Live Your Life
I personally appreciate how honest my clients have been with me over the years, as it has expanded my perspective and changed the way I viewed things in the past.  My personal opinion is that people should be able to live their lives fully in the way they see fit.  The judgment of others is inconsequential.  But I guess I will only know how I really feel if my son brings home a woman twice his age.  
 

Love Your Shoes!

It may seem trivial and superficial, but women typically bond over shoes, while men bond over cars. Women will usually go out of their way to compliment another woman’s shoes. I have to admit it is a great feeling when a stranger compliments your shoes.  
 
Now, you may think because I am a doctor that I have a closet full of Prada, Gucci, and Louboutins; however, that is not the case.  Of course, these shoes are beautiful, but I refuse to pay over a $1000 to be uncomfortable, despite their beauty.  I like shoes that are unique (most of the high-end brands have shoes that look too similar for my taste) and comfortable.
 
While on a trip to San Francisco, I stumbled upon a brand that was unique and comfortable – a dream come true! John Fluevog is a Canadian shoe designer noted for his progressive art deco styles with messages engraved on each sole. I was concerned that the styles might be too edgy, and not professional enough for my Saint Augustine clientele, but I bought them anyway.
 
These shoes really reflected my style perfectly. Almost every female patient would exclaim “I love your shoes!” as soon as I walked in the door. The shoes seem to be an immediate ice breaker with any patient, new or established. They immediately felt less anxious about seeing me, the doctor, because we talked about shoes for a few minutes before we began the medical portion of the visit.
 
One patient declared that if the surgery fixed the problem that she has had for 30 years, she would put a “statue of me outside of her house….with those shoes on!” Contrary to what you may think, I have had my fair share of conversations with men that start off the same way.  
 
I learned a valuable lesson from the internal conflict I faced when buying those shoes in San Francisco.  If you remain true to yourself, your style, and your personality, you can never go wrong.

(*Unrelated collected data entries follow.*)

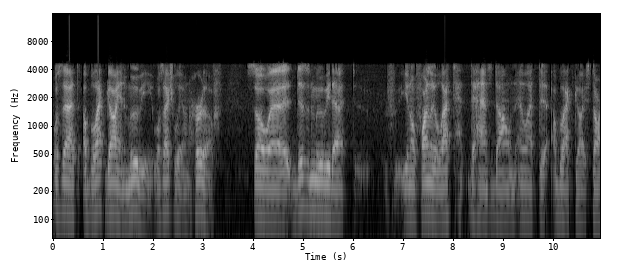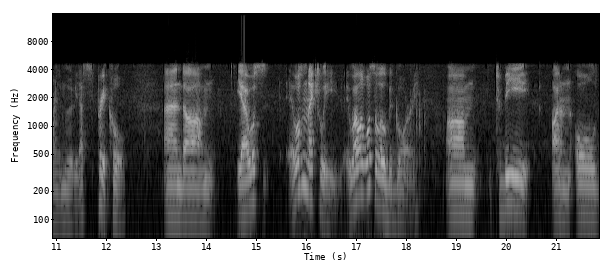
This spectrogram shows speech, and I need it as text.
was that a black guy in a movie was actually unheard of so uh, this is a movie that you know, finally let the hands down and let the, a black guy star in the movie. That's pretty cool. And um, yeah, it was. It wasn't actually. Well, it was a little bit gory. Um, to be an old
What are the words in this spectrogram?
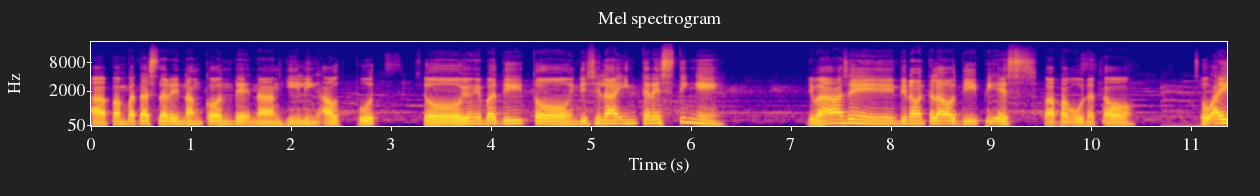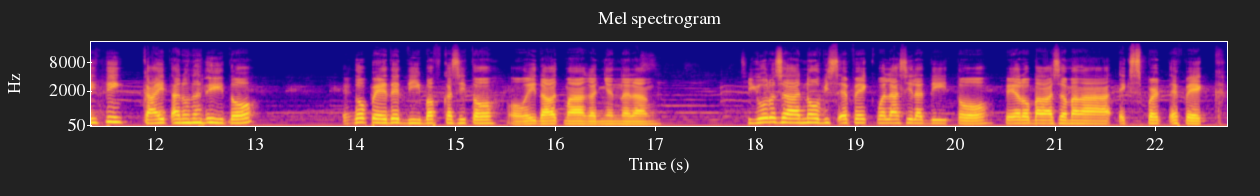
Ah, pambatas na rin ng konde ng healing output. So, yung iba dito, hindi sila interesting eh. Di ba? Kasi hindi naman talaga ako DPS, papakunat ako. So, I think kahit ano na dito, ito pwede debuff kasi to. Okay, dapat mga ganyan na lang. Siguro sa novice effect, wala sila dito. Pero baka sa mga expert effect,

What It's Really Like to be a Physician

Looking in the glass house, a physician’s life may look like a perfect picture.  A nice house, nice family and a successful career.  
What few people know is that this glass house can be easily shattered.  Helping people feel better may be alluring as a career, but few people understand the challenges a physician faces.  
Some scary stats
Many of us share the same strengths –  intelligence, perseverance, and confidence.  However, the top stressors of the job include lack of sleep, loneliness, 24-hour responsibilities and self- criticism which can lead to depression and even suicide.  
In fact, physicians are more than twice as likely to commit suicide than the general population.  Here are some other scary stats…

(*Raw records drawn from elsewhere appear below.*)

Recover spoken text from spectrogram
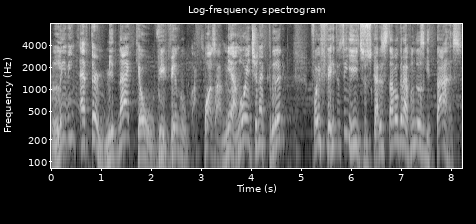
Living After Midnight, que é o Vivendo Após a Meia-Noite, né, crânio? Foi feito o seguinte: os caras estavam gravando as guitarras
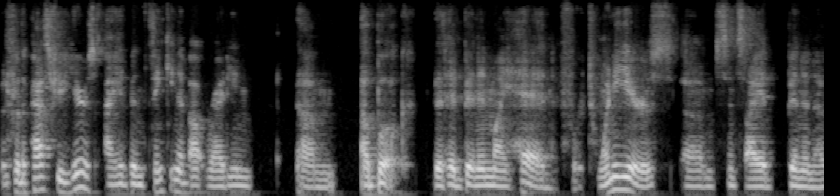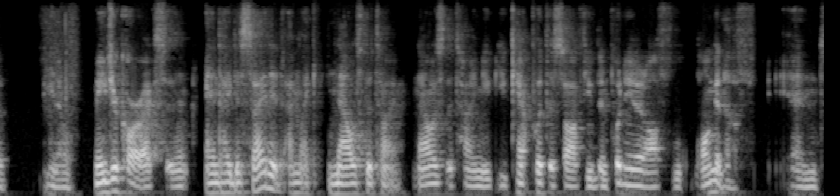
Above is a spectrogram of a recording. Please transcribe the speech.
But for the past few years, I had been thinking about writing um, a book that had been in my head for 20 years um, since I had been in a you know major car accident and i decided i'm like now's the time. Now is the time. You, you can't put this off. You've been putting it off long enough and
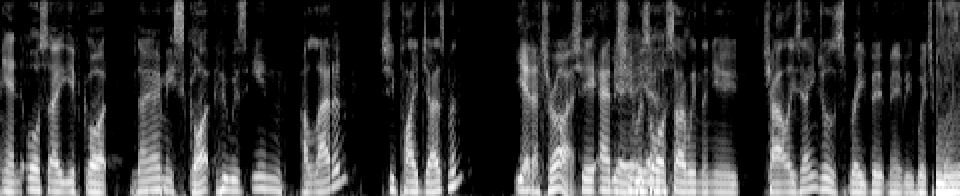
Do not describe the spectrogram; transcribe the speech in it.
And also, you've got Naomi Scott, who was in Aladdin. She played Jasmine. Yeah, that's right. She and Yeah, she yeah, was yeah. also in the new Charlie's Angels reboot movie, which was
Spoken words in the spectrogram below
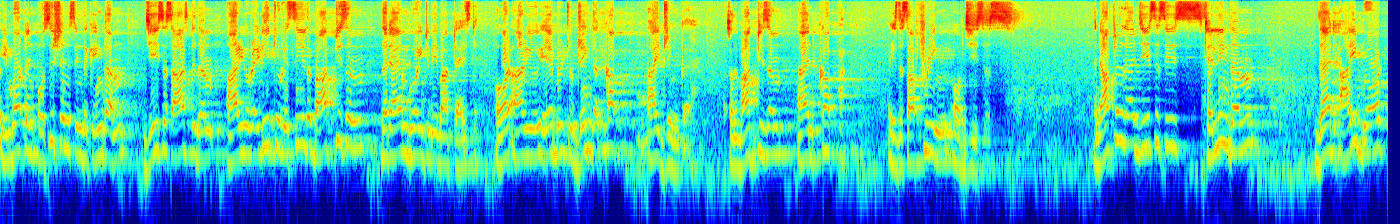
important positions in the kingdom, Jesus asked them, Are you ready to receive the baptism that I am going to be baptized? Or are you able to drink the cup I drink? So the baptism and cup is the suffering of Jesus. And after that, Jesus is telling them that I brought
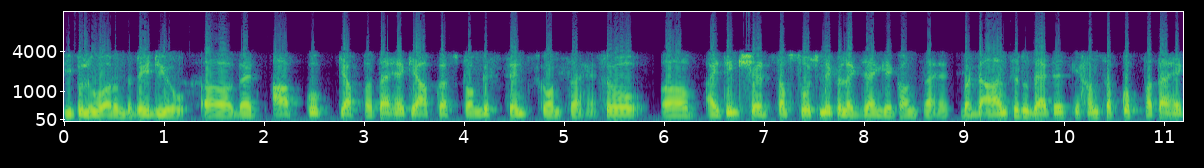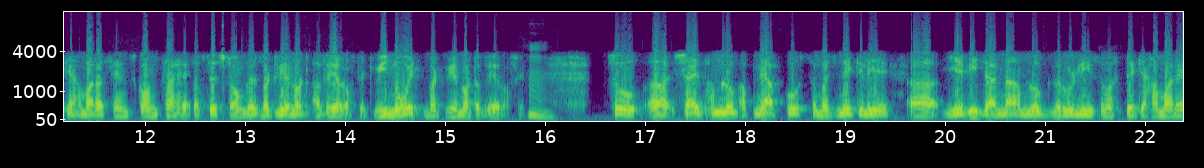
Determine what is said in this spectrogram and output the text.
people who are on the radio that आपको क्या पता है कि आपका स्ट्रॉन्गेस्ट सेंस कौन सा है? सो so, आई uh, थिंक शायद सब सोचने पे लग जाएँगे कौन सा है. But the answer to that is कि हम सबको पता है कि हमारा सेंस कौन सा है सबसे strongest but we are not aware of it we know it but we are not aware of it so uh, शायद हम लोग अपने आप को समझने के लिए uh, ये भी जानना हम लोग ज़रूर नहीं समझते कि हमारे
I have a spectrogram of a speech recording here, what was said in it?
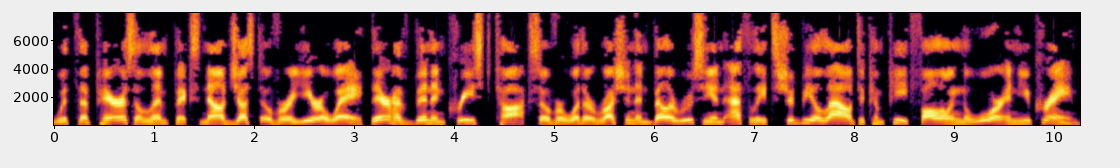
With the Paris Olympics now just over a year away, there have been increased talks over whether Russian and Belarusian athletes should be allowed to compete following the war in Ukraine.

  • Depression is reported in as many as 30 percent of physicians
  • Forty percent of suicides are associated with alcoholism, and 20 percent of suicides are associated with drug abuse
  • Divorce rates are 20 percent higher than those in the general population  

Getting to the root of the problem
How can physicians properly take care of others if they can’t even take care of themselves? Giving into the pressures of working longer hours, the demands of the patients, and regulatory demands from the government can lead to angry and despondent physicians.  
The “normal” work week for a physician is 60 hours a week and a 40 hour week is considered part time.  This leaves little time for physicians to develop proper interpersonal relationships, fitness regimens, and taking time for hobbies.  
I hear patients complain about physicians that barely took the time to address their complaints or were short tempered.  As the demands on physicians continue to escalate in conjunction with decreased pay,  this temperament is bound to increase.  
The solution is not an easy one, but it has to start with the emotional foundation.  Physicians need to be mindful of their emotional and physical health.  They need to develop a strong family foundation for support and take care of their bodies.  Only then can the house of glass be transformed into a house of bricks to handle the stressors of this career choice.